Compare Devices to Their Functionality
There is a thin line between monitoring devices and identifying any rogue device. For instance, a printer that acts as more of a data sharing device than a printer should raise some red flags for your IT department. As such, you should invest in network monitoring tools that allow both device identification and focusing on device behavior.
The monitoring tool you use should also only allow secure devices to access the network and should raise red flags when compromised devices try to access it. Ideally, this concentration on rogue users and devices will be pivotal in exercising some control on who and what is granted access to your network.
Keep IoT Devices Updated
In the world of IoT manufacturing, security is not a major concern. Most of these devices are simple, low powered and cheap, making it somewhat tough to integrate full-scale security into them.
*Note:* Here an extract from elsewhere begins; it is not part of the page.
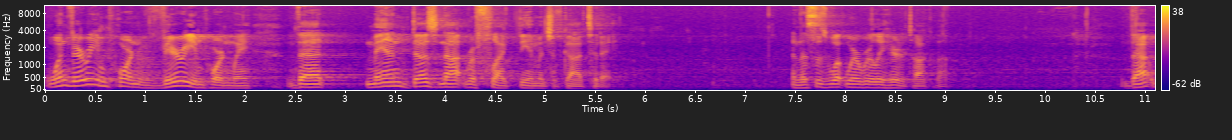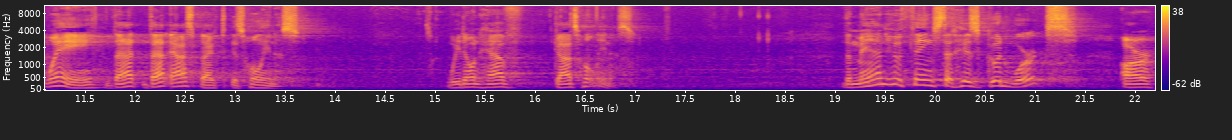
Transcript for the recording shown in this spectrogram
one very important, very important way that man does not reflect the image of God today. And this is what we're really here to talk about. That way, that, that aspect is holiness. We don't have God's holiness. The man who thinks that his good works are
They may lack enough built-in security to run antiviruses as well as other malware detection software.
As such, the best way to stay away from IoT device vulnerabilities is to be on the lookout for vendor security patches. Have enough insight into the patch release dates of all vendors on your IoT environment and make the necessary updates when needed.
IoT has now gained traction in the business world, and is poised to make even larger waves as the years go by. The only way to survive the threat they pose is to keep their security in check. Consider the best practices for IoT we discussed in this article to limit the security risk that comes with IoT devices while embracing the opportunity they provide.